Take a journey through sixty years and three generations of Loughborough boatmen: click to download.
“The banks of the Soar in the vicinity of this town already wear the appearance of increasing commerce. Speculations are increasing, Wharfs are preparing, and manufactories are erecting to welcome the approach of our expected Navigation.” (Leicester Herald, 1792)
Click here to see other articles in the series of Trading Stories, Working Lives occupational histories.
Study an 1828 map of Leicester and you might just spot Harrison’s Nursery; it’s out on a limb, some distance along Belgrave Gate. The cartographer has freckled it with trees. A brook wiggles its way along the northern edge and a small building stands on the main road. I set out to discover whether there’s a link between this nursery and the Harrison gardeners in my family tree.
It’s a research journey that requires some resourcefulness – hopping between freemen’s records, a biography or two, trade directories and a clutch of books on gardening in Georgian times. Along the way there was a moment of joy unearthing a skinny booklet in the archives – ‘Harrison & Sons Bicentenary, 1764-1964’ – which opens with a rather romanticised tale about the beginnings of the firm:
“Somewhere around the year 1760… John Harrison rode off to market on his father’s horse, lost everything he had, horse and all, in a disastrous gambling bout, and decamped to join George III’s Navy, at that time at war with the French. By 1764, peace had been signed, sailor John had saved enough himself to buy himself out so he returned to Leicester to set up shop in East Bond Street as a nurseryman, greengrocer etc.”
From these early shoots Harrison’s nursery flourished for over two hundred years – at the Belgrave Gate location and beyond – and I was chuffed to see that it did indeed link in with my own family tree.

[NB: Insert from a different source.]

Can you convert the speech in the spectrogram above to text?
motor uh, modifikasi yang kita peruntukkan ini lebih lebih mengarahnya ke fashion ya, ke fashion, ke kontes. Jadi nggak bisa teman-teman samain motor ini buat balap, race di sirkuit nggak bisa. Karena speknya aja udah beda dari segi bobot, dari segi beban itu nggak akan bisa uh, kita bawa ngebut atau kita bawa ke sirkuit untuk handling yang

Take a look here at the story of three generations of gardeners, nurserymen and seed merchants: Harrisons the nurserymen.
It’s the latest in our series of ‘Trading Stories, Working Lives’ occupational histories. To see others in the series: http://auntiemabel.org/resour…/trading-stories-working-lives
Wearing a top hat and scarlet coat, George Robinson – a letter carrier from the late 1840s – would have been a familiar figure in the Leicester streets. He was amongst the first batch of postmen to be appointed; it was a time of innovation, shortly after the introduction of the penny post, and George would have witnessed the advent of pillar boxes and the growing popularity of Christmas cards. Read his story here: George Robinson the letter carrier
This is the first in our series of occupational histories. Researching an ancestor’s occupation can be a rewarding mini project. Start with the known facts about their working life – maybe a description of their occupation in a census return or a trade directory – and then be resourceful in your investigations.
The George Robinson article, for example, starts with a couple of records on Ancestry – the Post Office appointment book for 1847 and the 1851 census. From there, the story draws upon a broad range of resources, including published works (Rowland Hill’s ‘Post Office Reform’ and John Soer’s booklet ‘The Royal Mail in Leicestershire and Rutland’), a visit to the Royal Mail Archive (www.postalheritage.org.uk) at Mount Pleasant, and snippets from the local newspaper and trade directory. The aim is to get a sense of working life for a postman in the late 1840s and early 1850s. Let us know what you think of it.
To read other articles in our ‘Trading Stories, Working Lives’ series: http://auntiemabel.org/resour…/trading-stories-working-lives